Chapter III: Hedonism.

§ 54.

With regard to the second of them, it only maintains that other things, which might be supposed to share with pleasure the attribute of goodness, seem to obtain the commendation of Common Sense, roughly speaking, in proportion to the degree of their productiveness of pleasure. Whether even this rough proportion holds between the commendation of Common Sense and the felicific effects of that which it commends is a question extremely difficult to determine; and we need not enter into it here. For, even assuming it to be true, and assuming the judgments of Common Sense to be on the whole correct, what would it shew? It would shew, certainly, that pleasure was a good criterion of right action—that the same conduct which produced most pleasure would also produce most good on the whole. But this would by no means entitle us to the conclusion that the greatest pleasure constituted what was best on the whole: it would still leave open the alternative that the greatest quantity of pleasure was as a matter of fact, under actual conditions, generally accompanied by the greatest quantity of other goods, and that it therefore was not the sole good. It might indeed seem to be a strange coincidence that these two things should always, even in this world, be in proportion to one another. But the strangeness of this coincidence will certainly not entitle us to argue directly that it does not exist—that it is an illusion, due to the fact that pleasure is really the sole good. The coincidence may be susceptible of other explanations; and it would even be our duty to accept it unexplained, if direct intuition seemed to declare that pleasure was not the sole good. Moreover it must be remembered that the need for assuming such a coincidence rests in any case upon the extremely doubtful proposition that felicific effects are roughly in proportion to the approval of Common Sense. And it should be observed that, though Prof.
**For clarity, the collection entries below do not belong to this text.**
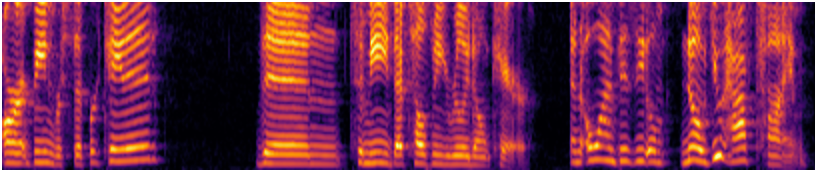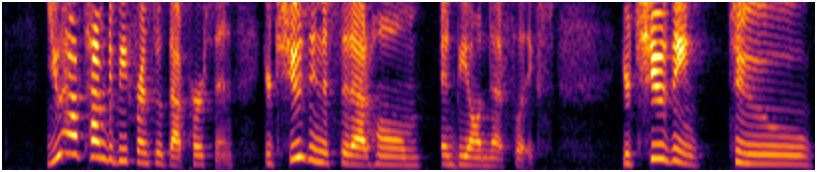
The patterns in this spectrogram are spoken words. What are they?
aren't being reciprocated, then to me, that tells me you really don't care. And oh, I'm busy. Oh, no, you have time. You have time to be friends with that person. You're choosing to sit at home and be on Netflix. You're choosing to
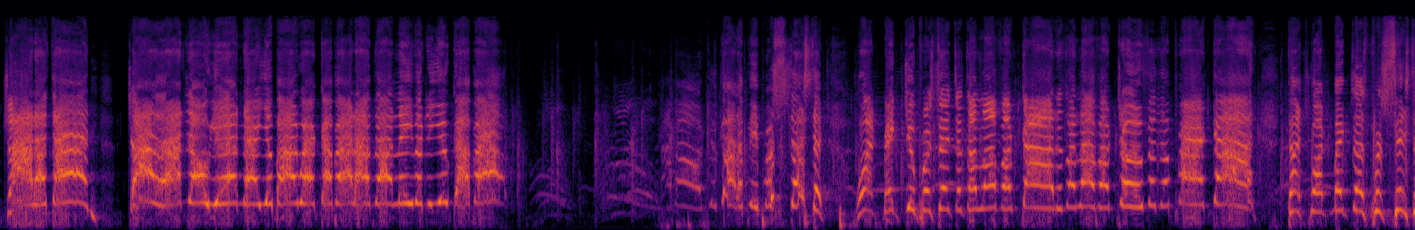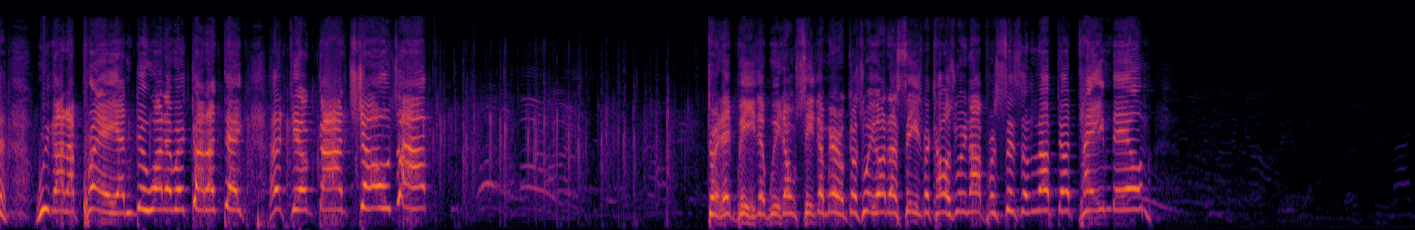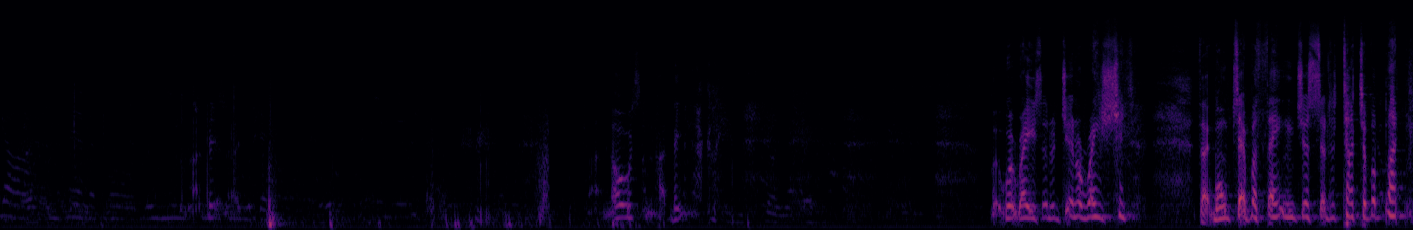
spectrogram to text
Jonathan! Jonathan, I know you're in there. You might well come out. I'm not leaving till you come out. Come on, you gotta be persistent. What makes you persistent? The love of God is the love of truth and the prayer of God. That's what makes us persistent. We gotta pray and do whatever it's gonna take until God shows up. Could it be that we don't see the miracles we ought to see because we're not persistent enough to tame them? knows I'm not being ugly. But we're raising a generation that wants everything just at a touch of a button.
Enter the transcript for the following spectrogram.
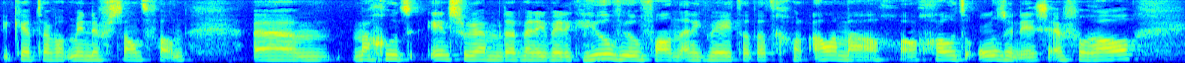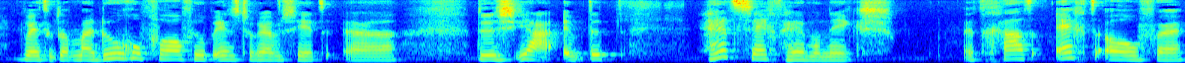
Ik heb daar wat minder verstand van. Um, maar goed, Instagram, daar ben ik, weet ik heel veel van. En ik weet dat dat gewoon allemaal gewoon grote onzin is. En vooral, ik weet ook dat mijn doelgroep vooral veel op Instagram zit. Uh, dus ja, het zegt helemaal niks. Het gaat echt over,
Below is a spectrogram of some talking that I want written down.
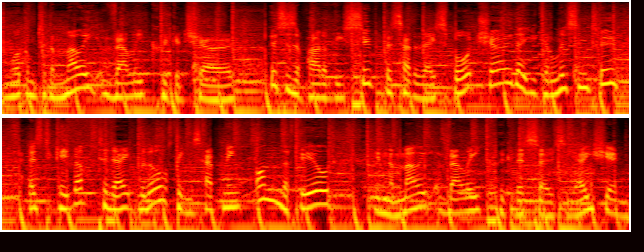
and welcome to the Murray Valley Cricket Show. This is a part of the Super Saturday Sports Show that you can listen to as to keep up to date with all things happening on the field in the Murray Valley Cricket Association.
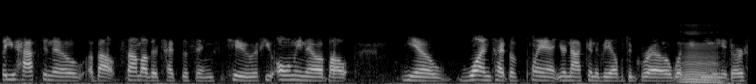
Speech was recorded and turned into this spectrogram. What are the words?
but you have to know about some other types of things too if you only know about you know one type of plant you're not going to be able to grow what you mm. need or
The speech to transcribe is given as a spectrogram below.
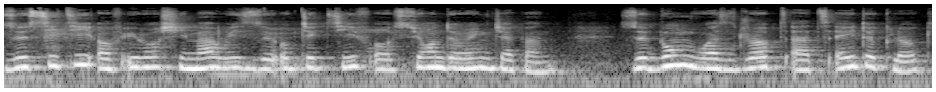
the city of Hiroshima, with the objective of surrendering Japan. The bomb was dropped at 8 o'clock.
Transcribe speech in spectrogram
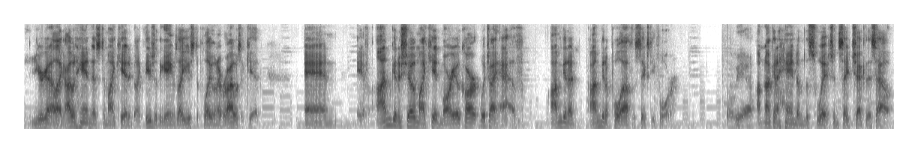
you're gonna like, I would hand this to my kid and be like, "These are the games I used to play whenever I was a kid," and if I'm gonna show my kid Mario Kart, which I have, I'm gonna I'm gonna pull out the 64. Oh yeah. I'm not gonna hand them the Switch and say, "Check this out."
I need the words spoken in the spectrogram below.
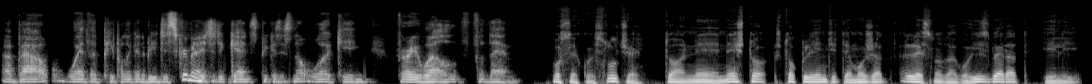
about whether people are going to be discriminated against because it's not working very well for them. U svakoj slučaj, to ne je nešto što klijentite možat lesno da go izberat ili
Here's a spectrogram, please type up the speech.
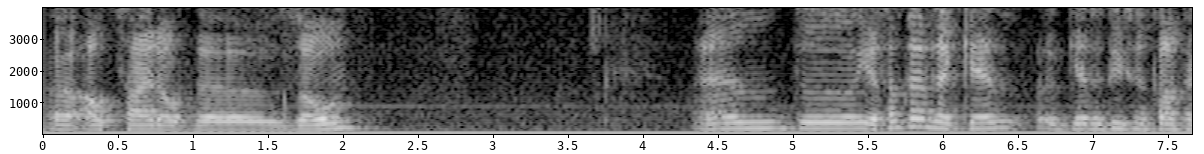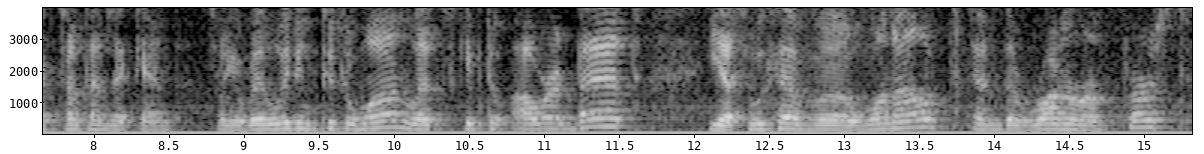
uh, outside of the zone. And uh, yeah sometimes I can uh, get a decent contact. Sometimes I can't. So we're leading 2 to 1 let's skip to our bat yes we have uh, one out and the runner on first.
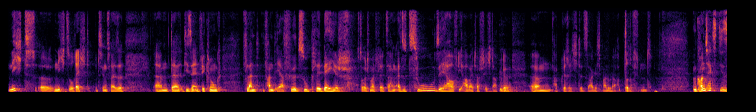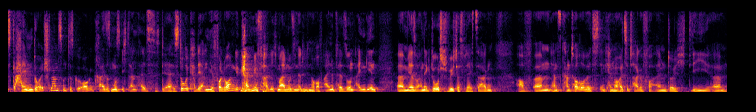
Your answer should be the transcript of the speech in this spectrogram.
nicht, äh, nicht so recht, beziehungsweise ähm, da, diese Entwicklung fand, fand, er für zu plebejisch, sollte man vielleicht sagen, also zu sehr auf die Arbeiterschicht abge, ähm, abgerichtet, sage ich mal, oder abdriftend. Im Kontext dieses geheimen Deutschlands und des Georgekreises muss ich dann als der Historiker, der an mir verloren gegangen ist, sage ich mal, muss ich natürlich noch auf eine Person eingehen. Äh, mehr so anekdotisch würde ich das vielleicht sagen. Auf ähm, Ernst Kantorowitz, den kennen wir heutzutage vor allem durch die ähm,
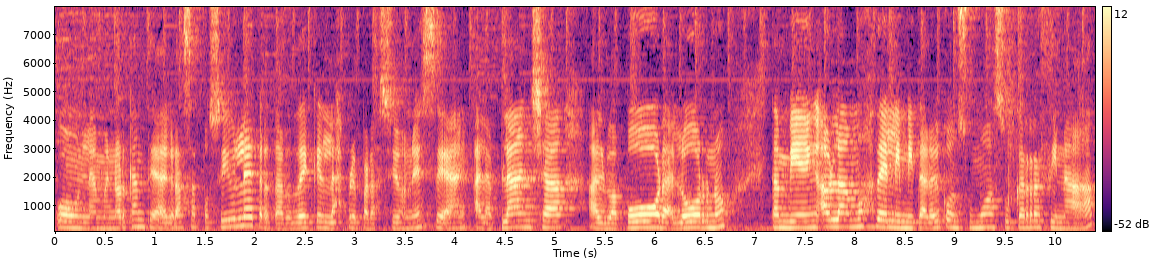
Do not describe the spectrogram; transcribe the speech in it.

Sidgwick maintains this to be the case, his detailed illustrations only tend to shew the very different proposition that a thing is not held to be good, unless it gives a balance of pleasure; not that the degree of commendation is in proportion to the quantity of pleasure. (§ 54 ¶ 1)